This randomized comparative effectiveness trial examines whether active manipulation of a key component of semantic feature analysis (SFA) treatment for word-finding difficulty in aphasia improves outcomes. The key component in question is the number of semantic features that persons with aphasia are asked to generate on each treatment trial. Study participants (n=40) will be recruited and randomized to receive either a many- features version of SFA or a few-features version. In the many-features condition, participants will be asked to generate 11 semantic features for each word practiced. Participants assigned to the few-features condition will be asked to generate 5 features for each word practiced. The total treatment time will be equated in the two conditions. Because each trial will take less time in the few-features condition, participants in this group will cycle through the lists of treated items more often, providing them with more opportunities to practice the phonological form of the targets, at the expense of more elaborated feature generation practice. Correspondingly, the many-features group will receive more practice generating semantic features, at the expense of few opportunities to practice the target word forms. Study participants will be housed locally at the Pittsburgh site for five weeks during which they will receive 60 hours of SFA treatment with pre- and post-treatment assessment of their ability to name pictures of treated and untreated, semantically related nouns. Other secondary outcomes, including measures of connected speech and patient-reported communication ability will also be collected. In order to address unresolved questions about the underlying cognitive and neural mechanisms of SFA, participants will also receive concurrent pre- and post-treatment assessment of automatic word processing ability using eye-tracking methods and functional magnetic resonance imaging (fMRI). Participants will also be asked to return to Pittsburgh for one-month follow-up language, eye-tracking, and fMRI testing. The language testing results will be used to determine the appropriate balance of feature generation practice vs. word form practice to optimize SFA outcomes. The eye-tracking results will be used to infer whether SFA?s positive effects can be attributed to improved activation of lexical-semantic representations, improved ability to inhibit competing representations, or both. The fMRI results will be used to identify the brain networks and activation changes associated with changes in naming ability resulting from SFA. This study will provide theoretically and clinically relevant information about how aphasia treatment should be delivered and the neurocognitive mechanisms underlying its effects.

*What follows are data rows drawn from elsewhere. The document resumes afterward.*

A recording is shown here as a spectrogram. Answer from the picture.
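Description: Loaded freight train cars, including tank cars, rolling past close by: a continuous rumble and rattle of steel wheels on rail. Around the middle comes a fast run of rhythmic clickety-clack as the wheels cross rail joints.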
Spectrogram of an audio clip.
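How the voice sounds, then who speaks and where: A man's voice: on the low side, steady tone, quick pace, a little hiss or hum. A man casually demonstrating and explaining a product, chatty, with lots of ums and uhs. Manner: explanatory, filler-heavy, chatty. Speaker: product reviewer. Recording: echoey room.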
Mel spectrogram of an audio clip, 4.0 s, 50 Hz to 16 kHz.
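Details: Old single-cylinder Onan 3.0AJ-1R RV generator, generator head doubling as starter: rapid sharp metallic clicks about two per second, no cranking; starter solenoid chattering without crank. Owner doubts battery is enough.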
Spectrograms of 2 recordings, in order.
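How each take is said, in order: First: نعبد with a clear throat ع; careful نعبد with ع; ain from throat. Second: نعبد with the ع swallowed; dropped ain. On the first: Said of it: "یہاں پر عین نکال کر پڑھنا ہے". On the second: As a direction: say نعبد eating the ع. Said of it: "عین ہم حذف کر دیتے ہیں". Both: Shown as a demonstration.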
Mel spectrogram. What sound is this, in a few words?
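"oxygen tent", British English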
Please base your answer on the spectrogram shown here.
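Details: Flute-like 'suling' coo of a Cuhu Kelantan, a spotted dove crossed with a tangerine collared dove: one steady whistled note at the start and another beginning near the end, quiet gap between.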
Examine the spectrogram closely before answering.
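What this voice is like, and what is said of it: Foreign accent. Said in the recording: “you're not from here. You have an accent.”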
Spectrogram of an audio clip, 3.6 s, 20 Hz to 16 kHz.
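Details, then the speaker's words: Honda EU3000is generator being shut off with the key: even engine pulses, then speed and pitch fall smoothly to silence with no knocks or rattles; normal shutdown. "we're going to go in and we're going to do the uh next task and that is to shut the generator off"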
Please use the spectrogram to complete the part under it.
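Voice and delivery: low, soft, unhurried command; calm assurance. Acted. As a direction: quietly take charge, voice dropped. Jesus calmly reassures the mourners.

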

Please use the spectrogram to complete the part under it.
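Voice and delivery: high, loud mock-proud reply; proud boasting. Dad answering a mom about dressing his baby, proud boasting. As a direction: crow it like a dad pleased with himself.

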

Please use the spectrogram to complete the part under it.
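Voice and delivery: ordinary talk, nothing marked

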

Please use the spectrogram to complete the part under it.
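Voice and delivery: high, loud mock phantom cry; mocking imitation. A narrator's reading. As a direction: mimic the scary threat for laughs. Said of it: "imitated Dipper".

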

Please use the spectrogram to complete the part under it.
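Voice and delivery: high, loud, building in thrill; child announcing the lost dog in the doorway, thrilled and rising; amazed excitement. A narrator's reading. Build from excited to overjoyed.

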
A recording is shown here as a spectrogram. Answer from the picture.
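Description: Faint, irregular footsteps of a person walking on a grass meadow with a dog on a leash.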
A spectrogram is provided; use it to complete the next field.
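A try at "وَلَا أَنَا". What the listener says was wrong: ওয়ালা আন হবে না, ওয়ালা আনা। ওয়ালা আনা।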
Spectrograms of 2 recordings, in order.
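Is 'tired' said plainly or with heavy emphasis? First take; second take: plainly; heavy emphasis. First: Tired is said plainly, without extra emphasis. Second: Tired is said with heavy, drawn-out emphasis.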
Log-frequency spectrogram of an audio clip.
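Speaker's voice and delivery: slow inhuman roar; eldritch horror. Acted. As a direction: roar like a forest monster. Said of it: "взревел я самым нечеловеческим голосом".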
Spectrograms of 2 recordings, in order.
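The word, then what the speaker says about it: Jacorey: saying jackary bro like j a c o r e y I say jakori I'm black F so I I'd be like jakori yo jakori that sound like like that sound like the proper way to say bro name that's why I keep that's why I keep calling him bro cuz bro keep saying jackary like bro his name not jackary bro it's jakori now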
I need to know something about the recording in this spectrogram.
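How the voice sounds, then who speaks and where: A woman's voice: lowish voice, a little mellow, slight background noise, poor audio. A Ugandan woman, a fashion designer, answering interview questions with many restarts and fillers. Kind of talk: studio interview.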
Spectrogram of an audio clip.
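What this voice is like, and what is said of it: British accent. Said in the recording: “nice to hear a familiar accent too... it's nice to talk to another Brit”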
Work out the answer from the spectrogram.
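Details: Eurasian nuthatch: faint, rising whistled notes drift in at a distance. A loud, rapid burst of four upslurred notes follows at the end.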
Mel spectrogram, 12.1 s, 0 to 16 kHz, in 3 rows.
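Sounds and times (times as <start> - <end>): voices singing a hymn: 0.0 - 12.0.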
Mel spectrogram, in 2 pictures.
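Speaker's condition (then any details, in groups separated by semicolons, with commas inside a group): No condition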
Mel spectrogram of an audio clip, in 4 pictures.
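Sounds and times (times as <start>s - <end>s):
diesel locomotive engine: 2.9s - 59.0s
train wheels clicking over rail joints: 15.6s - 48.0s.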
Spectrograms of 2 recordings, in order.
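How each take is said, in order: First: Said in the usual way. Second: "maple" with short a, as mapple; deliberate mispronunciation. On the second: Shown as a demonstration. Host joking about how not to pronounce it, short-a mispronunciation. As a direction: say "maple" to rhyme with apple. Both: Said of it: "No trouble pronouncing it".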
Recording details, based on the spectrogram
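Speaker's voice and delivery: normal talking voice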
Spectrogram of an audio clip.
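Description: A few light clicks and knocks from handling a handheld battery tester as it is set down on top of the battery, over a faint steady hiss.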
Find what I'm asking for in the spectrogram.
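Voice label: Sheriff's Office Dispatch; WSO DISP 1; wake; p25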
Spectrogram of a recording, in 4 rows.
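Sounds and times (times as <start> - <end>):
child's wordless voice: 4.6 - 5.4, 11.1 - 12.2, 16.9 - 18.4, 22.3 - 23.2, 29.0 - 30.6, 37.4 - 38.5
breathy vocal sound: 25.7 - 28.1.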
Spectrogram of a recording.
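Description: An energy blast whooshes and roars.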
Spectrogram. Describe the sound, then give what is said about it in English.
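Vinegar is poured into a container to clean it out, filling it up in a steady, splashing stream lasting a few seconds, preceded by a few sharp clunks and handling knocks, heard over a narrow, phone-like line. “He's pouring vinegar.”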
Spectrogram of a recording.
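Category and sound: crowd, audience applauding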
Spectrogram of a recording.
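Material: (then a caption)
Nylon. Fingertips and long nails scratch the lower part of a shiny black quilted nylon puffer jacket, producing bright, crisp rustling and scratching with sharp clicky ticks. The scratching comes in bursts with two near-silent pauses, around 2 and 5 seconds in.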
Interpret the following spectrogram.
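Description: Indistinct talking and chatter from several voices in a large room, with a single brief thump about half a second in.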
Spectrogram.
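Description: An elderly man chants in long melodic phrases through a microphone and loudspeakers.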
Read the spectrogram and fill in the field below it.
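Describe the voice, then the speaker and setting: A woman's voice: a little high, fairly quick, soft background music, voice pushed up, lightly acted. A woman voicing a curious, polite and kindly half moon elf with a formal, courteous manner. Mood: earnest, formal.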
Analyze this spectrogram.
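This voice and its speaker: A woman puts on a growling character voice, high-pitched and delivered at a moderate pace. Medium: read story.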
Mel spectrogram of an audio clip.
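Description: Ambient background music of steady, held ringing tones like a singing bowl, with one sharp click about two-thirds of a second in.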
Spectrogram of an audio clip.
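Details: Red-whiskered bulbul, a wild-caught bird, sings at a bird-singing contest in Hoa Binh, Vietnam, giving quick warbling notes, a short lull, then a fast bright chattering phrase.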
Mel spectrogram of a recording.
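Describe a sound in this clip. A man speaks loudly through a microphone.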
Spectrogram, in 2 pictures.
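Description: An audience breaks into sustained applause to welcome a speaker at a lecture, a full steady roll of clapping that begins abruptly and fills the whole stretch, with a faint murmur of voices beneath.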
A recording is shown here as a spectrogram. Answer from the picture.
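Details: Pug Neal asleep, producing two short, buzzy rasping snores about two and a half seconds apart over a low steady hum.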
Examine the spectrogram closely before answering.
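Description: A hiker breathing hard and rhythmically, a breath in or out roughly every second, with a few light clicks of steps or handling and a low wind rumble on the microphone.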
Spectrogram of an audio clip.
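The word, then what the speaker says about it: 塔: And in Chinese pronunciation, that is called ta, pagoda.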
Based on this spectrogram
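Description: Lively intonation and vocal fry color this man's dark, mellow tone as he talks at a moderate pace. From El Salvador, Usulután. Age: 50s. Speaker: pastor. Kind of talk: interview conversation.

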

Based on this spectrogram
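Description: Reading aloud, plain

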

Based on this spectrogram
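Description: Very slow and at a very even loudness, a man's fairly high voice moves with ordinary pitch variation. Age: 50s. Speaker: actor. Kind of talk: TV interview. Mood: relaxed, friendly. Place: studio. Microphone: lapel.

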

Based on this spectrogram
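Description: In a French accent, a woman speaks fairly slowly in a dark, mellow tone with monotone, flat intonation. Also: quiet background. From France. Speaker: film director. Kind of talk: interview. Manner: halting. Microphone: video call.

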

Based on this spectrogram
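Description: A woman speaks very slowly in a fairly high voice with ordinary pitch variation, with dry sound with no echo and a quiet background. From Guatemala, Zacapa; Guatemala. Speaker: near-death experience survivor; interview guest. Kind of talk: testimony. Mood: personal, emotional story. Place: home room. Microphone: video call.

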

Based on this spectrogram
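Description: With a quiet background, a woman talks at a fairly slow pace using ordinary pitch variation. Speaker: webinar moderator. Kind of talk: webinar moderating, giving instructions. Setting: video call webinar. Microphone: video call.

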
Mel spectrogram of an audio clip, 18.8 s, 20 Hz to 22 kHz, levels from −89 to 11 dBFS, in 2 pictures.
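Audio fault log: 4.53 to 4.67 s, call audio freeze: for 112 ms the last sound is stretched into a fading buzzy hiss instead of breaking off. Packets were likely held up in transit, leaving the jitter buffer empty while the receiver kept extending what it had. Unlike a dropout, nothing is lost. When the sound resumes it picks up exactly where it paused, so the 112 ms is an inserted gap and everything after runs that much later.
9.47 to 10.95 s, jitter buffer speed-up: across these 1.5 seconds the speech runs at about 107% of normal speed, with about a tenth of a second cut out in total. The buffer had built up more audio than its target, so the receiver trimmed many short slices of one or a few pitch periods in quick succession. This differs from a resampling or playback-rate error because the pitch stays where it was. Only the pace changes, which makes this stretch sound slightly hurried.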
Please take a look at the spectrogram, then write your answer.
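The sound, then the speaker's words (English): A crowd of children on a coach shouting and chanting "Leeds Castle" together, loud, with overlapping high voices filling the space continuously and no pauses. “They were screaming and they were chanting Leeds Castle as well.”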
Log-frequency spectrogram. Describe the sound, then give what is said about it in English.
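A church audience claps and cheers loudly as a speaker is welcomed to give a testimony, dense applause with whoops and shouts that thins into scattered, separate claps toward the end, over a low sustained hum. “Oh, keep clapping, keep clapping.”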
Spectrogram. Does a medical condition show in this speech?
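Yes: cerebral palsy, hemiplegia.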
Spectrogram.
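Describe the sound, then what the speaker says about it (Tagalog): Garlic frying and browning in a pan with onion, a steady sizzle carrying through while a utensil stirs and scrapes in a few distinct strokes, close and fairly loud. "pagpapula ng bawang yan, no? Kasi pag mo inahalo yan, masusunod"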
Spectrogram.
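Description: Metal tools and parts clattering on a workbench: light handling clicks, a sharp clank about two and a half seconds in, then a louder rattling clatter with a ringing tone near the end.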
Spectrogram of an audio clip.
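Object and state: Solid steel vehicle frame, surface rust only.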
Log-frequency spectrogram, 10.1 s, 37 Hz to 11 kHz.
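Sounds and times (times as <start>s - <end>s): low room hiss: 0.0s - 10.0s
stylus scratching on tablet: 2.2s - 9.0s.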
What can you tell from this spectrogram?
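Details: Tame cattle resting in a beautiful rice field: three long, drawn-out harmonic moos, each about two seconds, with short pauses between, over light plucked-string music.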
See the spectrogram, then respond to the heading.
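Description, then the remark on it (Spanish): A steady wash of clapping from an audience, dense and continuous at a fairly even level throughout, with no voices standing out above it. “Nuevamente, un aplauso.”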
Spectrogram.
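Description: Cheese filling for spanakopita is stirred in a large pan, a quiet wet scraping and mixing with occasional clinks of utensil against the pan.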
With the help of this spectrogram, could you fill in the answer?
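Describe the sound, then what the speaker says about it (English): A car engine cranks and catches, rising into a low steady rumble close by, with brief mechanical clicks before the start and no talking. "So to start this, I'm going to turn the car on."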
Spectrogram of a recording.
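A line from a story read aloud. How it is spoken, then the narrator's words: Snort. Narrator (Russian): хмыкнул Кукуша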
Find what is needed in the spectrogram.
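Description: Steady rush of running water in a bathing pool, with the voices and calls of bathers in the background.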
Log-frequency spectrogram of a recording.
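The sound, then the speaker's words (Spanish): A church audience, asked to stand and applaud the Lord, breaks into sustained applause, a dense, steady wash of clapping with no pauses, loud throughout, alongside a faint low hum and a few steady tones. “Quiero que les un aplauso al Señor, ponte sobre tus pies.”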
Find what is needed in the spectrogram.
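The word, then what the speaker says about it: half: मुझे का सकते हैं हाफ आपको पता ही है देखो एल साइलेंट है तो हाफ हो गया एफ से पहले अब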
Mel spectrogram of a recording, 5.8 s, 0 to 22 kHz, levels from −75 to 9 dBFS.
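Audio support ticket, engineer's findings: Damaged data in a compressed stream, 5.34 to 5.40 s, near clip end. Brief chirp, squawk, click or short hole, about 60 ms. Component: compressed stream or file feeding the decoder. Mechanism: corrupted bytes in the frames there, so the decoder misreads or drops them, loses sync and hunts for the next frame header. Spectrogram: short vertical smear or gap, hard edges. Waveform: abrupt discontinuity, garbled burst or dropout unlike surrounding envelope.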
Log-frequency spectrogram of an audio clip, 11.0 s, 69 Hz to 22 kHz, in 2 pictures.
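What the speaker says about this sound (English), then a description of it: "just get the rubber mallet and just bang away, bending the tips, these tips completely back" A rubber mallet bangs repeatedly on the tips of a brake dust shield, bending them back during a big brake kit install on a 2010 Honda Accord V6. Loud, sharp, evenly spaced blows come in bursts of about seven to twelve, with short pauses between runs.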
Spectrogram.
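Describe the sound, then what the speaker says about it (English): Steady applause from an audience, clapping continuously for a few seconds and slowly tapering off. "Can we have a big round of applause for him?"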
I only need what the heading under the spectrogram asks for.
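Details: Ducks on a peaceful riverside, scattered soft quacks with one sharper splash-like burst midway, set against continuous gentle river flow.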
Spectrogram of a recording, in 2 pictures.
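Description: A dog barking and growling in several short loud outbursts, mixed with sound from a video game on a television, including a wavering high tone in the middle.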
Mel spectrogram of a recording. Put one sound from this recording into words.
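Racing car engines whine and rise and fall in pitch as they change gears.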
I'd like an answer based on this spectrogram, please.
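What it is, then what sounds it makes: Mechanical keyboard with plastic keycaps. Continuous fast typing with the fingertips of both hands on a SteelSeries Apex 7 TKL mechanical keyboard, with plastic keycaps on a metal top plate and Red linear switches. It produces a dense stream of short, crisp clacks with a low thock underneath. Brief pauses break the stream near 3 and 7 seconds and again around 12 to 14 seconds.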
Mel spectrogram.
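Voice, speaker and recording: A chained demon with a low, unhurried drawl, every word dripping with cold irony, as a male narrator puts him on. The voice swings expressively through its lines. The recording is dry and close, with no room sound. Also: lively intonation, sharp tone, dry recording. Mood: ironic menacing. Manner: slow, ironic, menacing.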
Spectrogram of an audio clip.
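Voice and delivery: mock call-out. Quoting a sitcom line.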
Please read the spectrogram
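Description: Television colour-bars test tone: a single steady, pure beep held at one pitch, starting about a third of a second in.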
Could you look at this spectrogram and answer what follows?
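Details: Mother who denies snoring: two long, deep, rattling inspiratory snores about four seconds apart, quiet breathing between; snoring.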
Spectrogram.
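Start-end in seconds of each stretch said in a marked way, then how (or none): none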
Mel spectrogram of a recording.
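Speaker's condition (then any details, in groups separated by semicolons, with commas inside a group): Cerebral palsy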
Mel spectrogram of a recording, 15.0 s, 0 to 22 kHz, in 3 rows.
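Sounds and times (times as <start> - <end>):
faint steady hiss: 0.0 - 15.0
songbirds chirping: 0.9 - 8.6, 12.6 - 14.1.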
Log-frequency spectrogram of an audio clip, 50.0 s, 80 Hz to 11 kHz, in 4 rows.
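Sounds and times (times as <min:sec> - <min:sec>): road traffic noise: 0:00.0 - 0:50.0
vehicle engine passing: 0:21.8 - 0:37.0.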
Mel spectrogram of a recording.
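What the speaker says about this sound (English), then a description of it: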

This randomized controlled comparative effectiveness study examines manipulation of a key component of an established and efficacious treatment for naming impairments in aphasia, along with cognitive and brain correlates of treatment success. Study participants will be randomly assigned to one of two treatment conditions emphasizing practice of either word meanings or word forms. Their performance on standardized and study-specific measures will be used to determine which version of the treatment provides superior outcomes, and measures of automatic language processing and functional brain imaging will also be used to identify the underlying neurocognitive mechanisms associated with positive treatment response.